It isn’t just Christina School District. The entire state of Delaware is facing a teacher shortage with schools starting as soon as tomorrow in some districts. Based on visits to school districts, DSEA President Mike Matthews said Delaware is short anywhere from 150 to 200 teachers.
As President of DSEA, Matthews attends new teacher hire orientations. According to a Facebook post he put up this morning, Matthews said many veteran teachers are switching to new districts. For these teachers, it means they lose their seniority. He also observed many new hires are not new teachers freshly out of college but those from other districts. Matthews said he has not been to all the orientations so that number could be bigger. And that does not include charter schools.
This will cause many issues in affected districts. Classroom size is always a concern. One district, according to an anonymous source, indicated a school is making all their special education teachers become general education teachers. Aside from this seriously smacking of a violation of state and federal special education laws, these special education teachers could be replaced by new special education teachers and told to remain in the general education classroom. This will create a firestorm with the existing special education teachers. But more importantly, no student with a disability should be denied services for any reason. These are potential special education lawsuits in the making.

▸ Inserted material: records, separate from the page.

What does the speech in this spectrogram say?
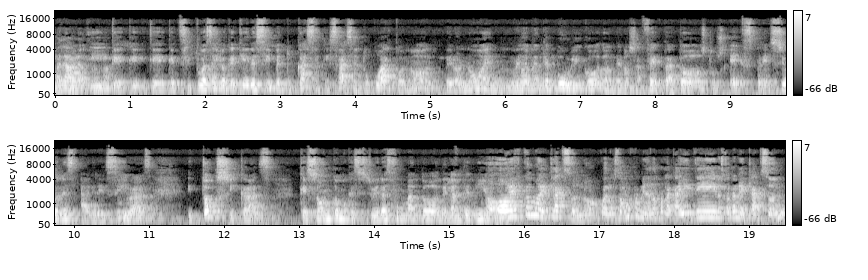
palabras. Y que, que, que, si tú haces lo que quieres, sí, en tu casa quizás, en tu cuarto, ¿no? Pero no en un medio ambiente público donde nos afecta a todos tus expresiones agresivas y tóxicas que son como que si estuvieras fumando delante mío. O, es como el claxon, ¿no? Cuando estamos caminando por la calle y nos tocan el claxon,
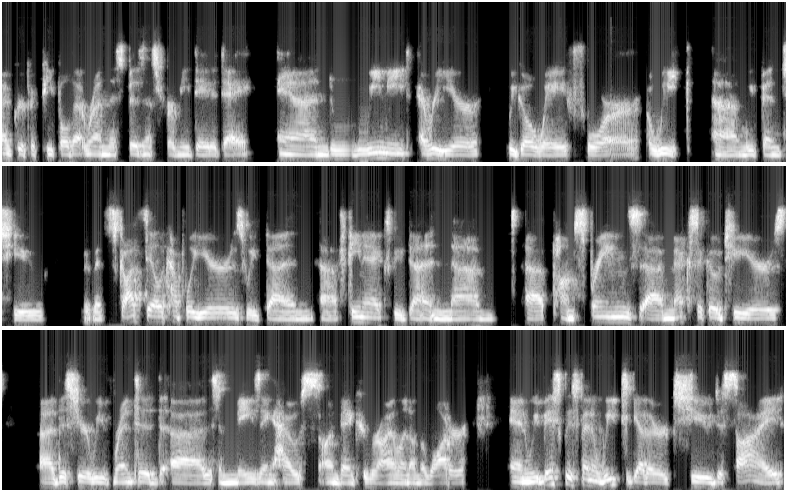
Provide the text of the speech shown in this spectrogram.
uh, group of people that run this business for me day to day. And we meet every year. We go away for a week. Um, we've been to we've been Scottsdale a couple years. We've done uh, Phoenix. We've done um, uh, Palm Springs, uh, Mexico, two years. Uh, this year, we've rented uh, this amazing house on Vancouver Island on the water. And we basically spent a week together to decide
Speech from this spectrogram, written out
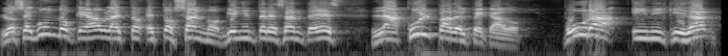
Lo segundo que habla estos salmos, bien interesante, es la culpa del pecado. Pura iniquidad,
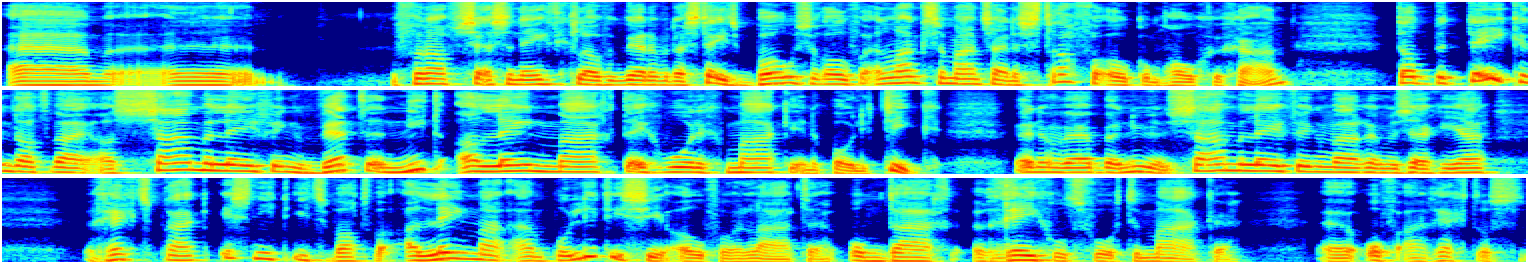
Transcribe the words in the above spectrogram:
Um, vanaf 96 geloof ik werden we daar steeds bozer over. En langzaamaan zijn de straffen ook omhoog gegaan. Dat betekent dat wij als samenleving wetten niet alleen maar tegenwoordig maken in de politiek. En we hebben nu een samenleving waarin we zeggen, ja, rechtspraak is niet iets wat we alleen maar aan politici overlaten om daar regels voor te maken. Uh, of aan rechters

Matthews wondered why some districts aren’t having exit interviews to determine why teachers are leaving. Without a baseline of reasons for why teachers are deciding to work elsewhere, how can a district change the situation?

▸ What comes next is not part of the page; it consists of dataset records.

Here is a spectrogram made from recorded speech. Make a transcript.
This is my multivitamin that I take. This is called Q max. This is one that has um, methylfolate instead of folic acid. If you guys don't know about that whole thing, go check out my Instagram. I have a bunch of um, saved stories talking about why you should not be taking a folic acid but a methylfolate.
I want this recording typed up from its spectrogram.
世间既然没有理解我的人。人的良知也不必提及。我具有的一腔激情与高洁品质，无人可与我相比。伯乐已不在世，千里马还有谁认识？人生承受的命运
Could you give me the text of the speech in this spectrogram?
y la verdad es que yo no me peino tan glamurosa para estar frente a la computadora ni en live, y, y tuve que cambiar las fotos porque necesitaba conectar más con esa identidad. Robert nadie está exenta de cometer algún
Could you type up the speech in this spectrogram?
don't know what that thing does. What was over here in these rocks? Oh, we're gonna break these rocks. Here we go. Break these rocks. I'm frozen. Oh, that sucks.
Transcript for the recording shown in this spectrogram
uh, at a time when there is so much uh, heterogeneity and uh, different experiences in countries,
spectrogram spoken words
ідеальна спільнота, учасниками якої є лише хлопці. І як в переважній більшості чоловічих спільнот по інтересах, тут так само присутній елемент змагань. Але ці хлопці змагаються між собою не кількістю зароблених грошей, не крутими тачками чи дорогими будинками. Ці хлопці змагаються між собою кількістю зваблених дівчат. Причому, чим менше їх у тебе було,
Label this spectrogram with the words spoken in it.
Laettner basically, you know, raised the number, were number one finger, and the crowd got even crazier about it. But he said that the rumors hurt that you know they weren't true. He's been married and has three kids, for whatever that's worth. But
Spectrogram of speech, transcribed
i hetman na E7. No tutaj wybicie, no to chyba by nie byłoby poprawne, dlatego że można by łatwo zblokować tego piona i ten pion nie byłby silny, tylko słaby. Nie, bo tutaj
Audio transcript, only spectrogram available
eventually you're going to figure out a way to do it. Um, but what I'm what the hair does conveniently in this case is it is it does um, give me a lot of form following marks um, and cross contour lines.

There are a multitude of reasons Delaware is facing a teacher shortage. Conditions in a school district with administrators (think Christina) is a big factor but some teachers just want to get out of high needs schools. Many states around the country are dealing with the same issues. While corporate education reformers have been pounding on teacher unions for the past two decades, the bad education policies they have brought forth are making the situation worse. Lost in all the think-tank talk is how school “reform” affects students when it is happening in real-time.
If you know of shortages in your school building, please contact me either through Facebook messenger or email me at firstname.lastname@example.org and I promise confidentiality is a must! Whether you work for a district or charter school!